Only lines holding "words" are wanted; copy each of them from the records below.

Stored items
______

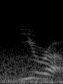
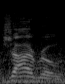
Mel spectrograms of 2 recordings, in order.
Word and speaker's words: gyro: telling you, Joe, it's pronounced Gyro. Yeah, but in New York, we call them gyros.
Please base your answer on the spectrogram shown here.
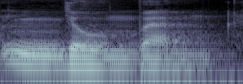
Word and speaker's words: Jombang: dari jombang nah itu kalau orang jombang bacanya bukan jombang ya tapi njombang ya pak sidik berasal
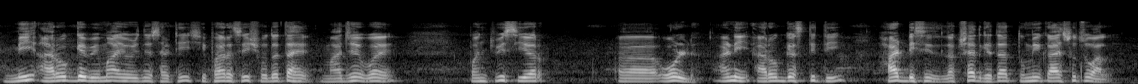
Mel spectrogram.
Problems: constant background noise, continuous background conversations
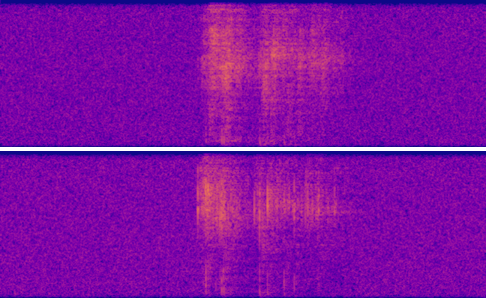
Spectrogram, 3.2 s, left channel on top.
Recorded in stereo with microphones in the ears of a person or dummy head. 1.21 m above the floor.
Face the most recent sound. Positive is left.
turn(degrees=-65)  # may be behind; listen again after turning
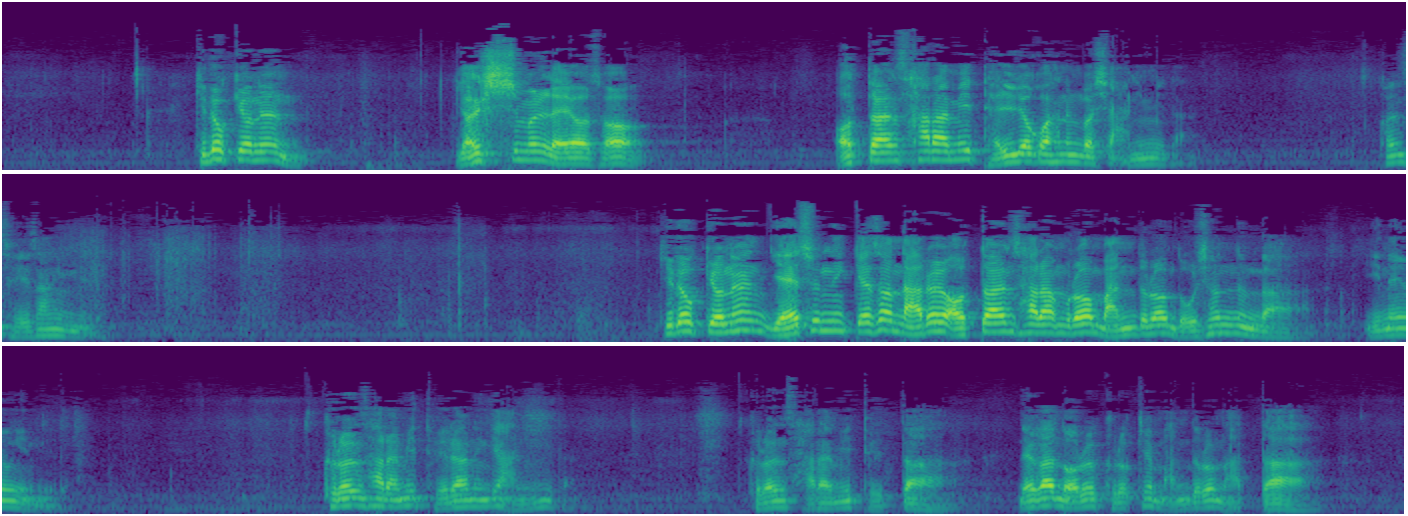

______

-- TASK RESPONSE --
Word and speaker's words: gyro: telling you, Joe, it's pronounced Gyro. Yeah, but in New York, we call them gyros.
Word and speaker's words: Jombang: dari jombang nah itu kalau orang jombang bacanya bukan jombang ya tapi njombang ya pak sidik berasal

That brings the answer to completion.